§ **Task to carry out**: Quote, word for word, the line containing "Find the answer in this spectrogram" and all lines that follow it to the end of the records, with no pictures.

§ **Exercise material**:
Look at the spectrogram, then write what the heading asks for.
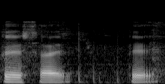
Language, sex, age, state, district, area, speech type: Santali, male, 45-60, Jharkhand, East Singhbhum, rural, spontaneous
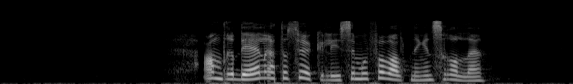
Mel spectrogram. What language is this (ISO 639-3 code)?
nor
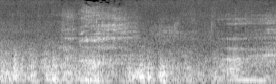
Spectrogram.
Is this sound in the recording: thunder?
yes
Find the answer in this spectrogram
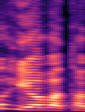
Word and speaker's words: Hiawatha: His well-known poems include Paul Rever's Ride and the Song of Hiawatha. और इसको हियावाथा भी बोलते हैं, both pronunciations are correct.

§ **Answer space**:
Find the answer in this spectrogram
Word and speaker's words: Hiawatha: His well-known poems include Paul Rever's Ride and the Song of Hiawatha. और इसको हियावाथा भी बोलते हैं, both pronunciations are correct.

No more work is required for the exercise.